    1. Mike Trout is long overdue for a good season run. This year may be his year. The Angels are chalked full of pure talent not to mention the addition of Japanese phenom Shohei Ohtani. In the first start pitching he allowed three runs on three hits in six innings pitched, that’s not that bad saying it was his MLB debut. On the other side of the plate, Ohtani is proving to be a beast. In 14 at-bats Shohei has six hits, three runs, two home runs, five RBI’s is batting at a .429 average. It’s insane! These stats are likely to help surge the Angles into the 2 seed in the A.L. WIld Card and possibly the 1 seed.
  3. Oakland Athletics (89-73)
    1. Oakland has been another one of those teams ,just like the Twins, that has been hot and cold. When they are hot, they are hot and hard to beat, but when they’re cold, those are the days they just can’t get anything going. Their bullpen is a bit weak and lacks depth, but have great all around players such as Khris Davis, Stephen Piscotty, and Jed Lowrie. Also, the athletics have Matt Chapman, a younger guy that has possibly one of the best arms at third base in the league, and as long as he’s healthy is predicted to have an awesome season. Look for the Athletics to be a possible second wild card presence, but for me that is doubtful.
  4. Texas Rangers (79-84)

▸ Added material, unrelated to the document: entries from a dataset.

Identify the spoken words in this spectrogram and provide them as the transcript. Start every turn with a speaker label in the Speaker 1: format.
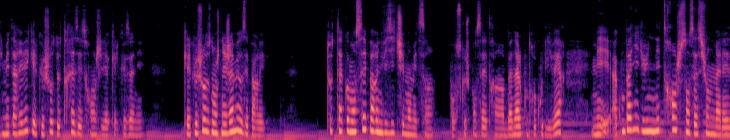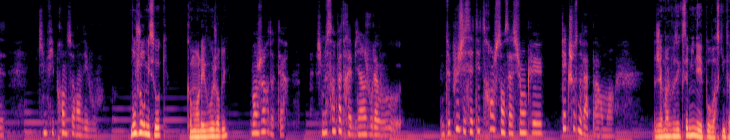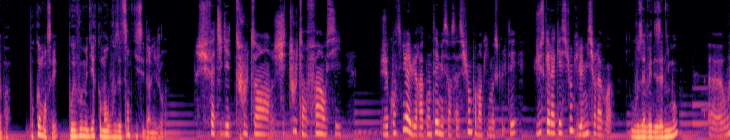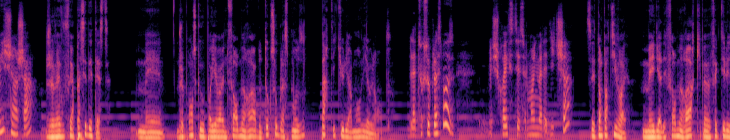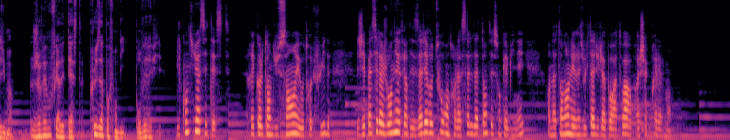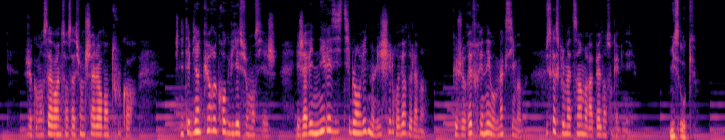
Speaker 1: Il m'est arrivé quelque chose de très étrange il y a quelques années. Quelque chose dont je n'ai jamais osé parler. Tout a commencé par une visite chez mon médecin, pour ce que je pensais être un banal contre-coup de l'hiver, mais accompagné d'une étrange sensation de malaise qui me fit prendre ce rendez-vous.
Speaker 2: Bonjour Miss Hawk, comment allez-vous aujourd'hui?
Speaker 1: Bonjour docteur. Je me sens pas très bien, je vous l'avoue. De plus, j'ai cette étrange sensation que quelque chose ne va pas en moi.
Speaker 2: J'aimerais vous examiner pour voir ce qui ne va pas. Pour commencer, pouvez-vous me dire comment vous vous êtes senti ces derniers jours?
Speaker 1: Je suis fatiguée tout le temps, j'ai tout le temps faim aussi. Je continue à lui raconter mes sensations pendant qu'il m'auscultait, jusqu'à la question qui le mit sur la voie.
Speaker 2: Vous avez des animaux?
Speaker 1: Euh, oui, j'ai un chat.
Speaker 2: Je vais vous faire passer des tests. Mais je pense que vous pourriez avoir une forme rare de toxoplasmose particulièrement violente.
Speaker 1: La toxoplasmose? Mais je croyais que c'était seulement une maladie de chat.
Speaker 2: C'est en partie vrai, mais il y a des formes rares qui peuvent affecter les humains. Je vais vous faire des tests plus approfondis pour vérifier.
Speaker 1: Il continua ses tests. Récoltant du sang et autres fluides, j'ai passé la journée à faire des allers-retours entre la salle d'attente et son cabinet, en attendant les résultats du laboratoire après chaque prélèvement. Je commençais à avoir une sensation de chaleur dans tout le corps. Je n'étais bien que recroquevillé sur mon siège, et j'avais une irrésistible envie de me lécher le revers de la main, que je réfrénais au maximum, jusqu'à ce que le médecin me rappelle dans son cabinet.
Speaker 2: Miss Hawk,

    1. The Texas Rangers are another hot and cold team. Although they are more hot than not, they are in a arguably one of the toughest divisions in baseball. The Rangers have great players to fill the holes in their defense but they are mostly seasoned veterans. Rougned Odor and Elvis Andrus are two of their younger players but Odor loves to pick fights and Andrus is a bit injury prone, but if the Rangers can all stay healthy, hopefully they will have an over 500 year.
  5. Seattle Mariners (75-87)
    1. They have been in a big rut for the last couple of seasons. King Felix isn’t getting younger. Ichiro only has a few more season left in him; Robinson Cano has been a little cold since leaving New York. One of their young players, Kyle Seager, has the most potential out of all the players on their squad. This is going to be a rebuilding season for the Mariners, this season and the next and the next. And the next, for good measure.

This year’s title is way up in the air as to which league will take the dub. Each division puts forth their best team with the best record to compete against others divisions, each with hopes to advance to the World Series.